#### Source records

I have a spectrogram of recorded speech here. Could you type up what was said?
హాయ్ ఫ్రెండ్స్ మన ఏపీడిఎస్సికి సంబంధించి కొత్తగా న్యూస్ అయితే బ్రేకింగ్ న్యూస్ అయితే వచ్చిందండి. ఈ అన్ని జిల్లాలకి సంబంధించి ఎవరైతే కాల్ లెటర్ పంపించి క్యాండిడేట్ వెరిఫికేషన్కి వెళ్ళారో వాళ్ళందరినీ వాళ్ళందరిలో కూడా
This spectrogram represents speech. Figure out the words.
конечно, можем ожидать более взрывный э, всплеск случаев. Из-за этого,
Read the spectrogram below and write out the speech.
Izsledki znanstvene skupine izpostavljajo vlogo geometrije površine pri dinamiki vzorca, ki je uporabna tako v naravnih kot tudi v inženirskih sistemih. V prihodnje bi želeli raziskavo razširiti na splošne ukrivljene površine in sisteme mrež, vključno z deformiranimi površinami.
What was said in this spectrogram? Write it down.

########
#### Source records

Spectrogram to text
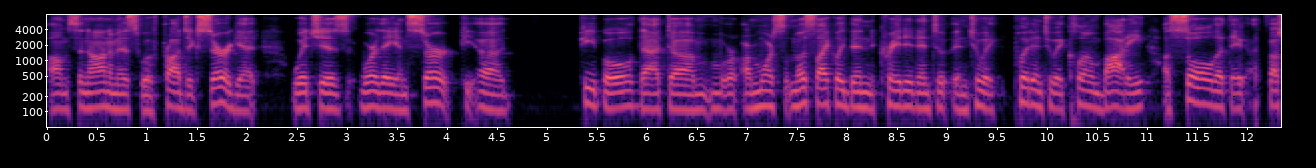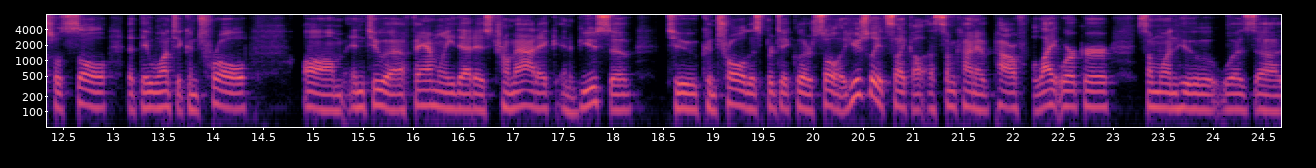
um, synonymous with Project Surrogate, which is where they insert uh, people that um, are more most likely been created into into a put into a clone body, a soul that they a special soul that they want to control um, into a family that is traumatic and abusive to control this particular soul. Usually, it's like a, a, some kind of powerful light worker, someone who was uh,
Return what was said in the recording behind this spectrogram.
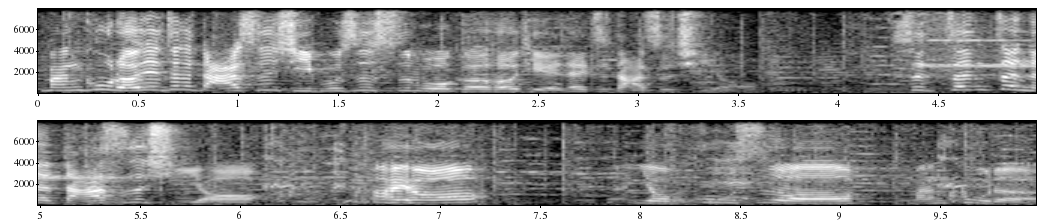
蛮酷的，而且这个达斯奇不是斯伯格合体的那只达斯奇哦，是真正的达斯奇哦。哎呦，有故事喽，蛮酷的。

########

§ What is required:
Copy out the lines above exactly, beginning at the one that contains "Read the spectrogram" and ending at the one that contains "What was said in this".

§ Response:
Read the spectrogram below and write out the speech.
Izsledki znanstvene skupine izpostavljajo vlogo geometrije površine pri dinamiki vzorca, ki je uporabna tako v naravnih kot tudi v inženirskih sistemih. V prihodnje bi želeli raziskavo razširiti na splošne ukrivljene površine in sisteme mrež, vključno z deformiranimi površinami.
What was said in this spectrogram? Write it down.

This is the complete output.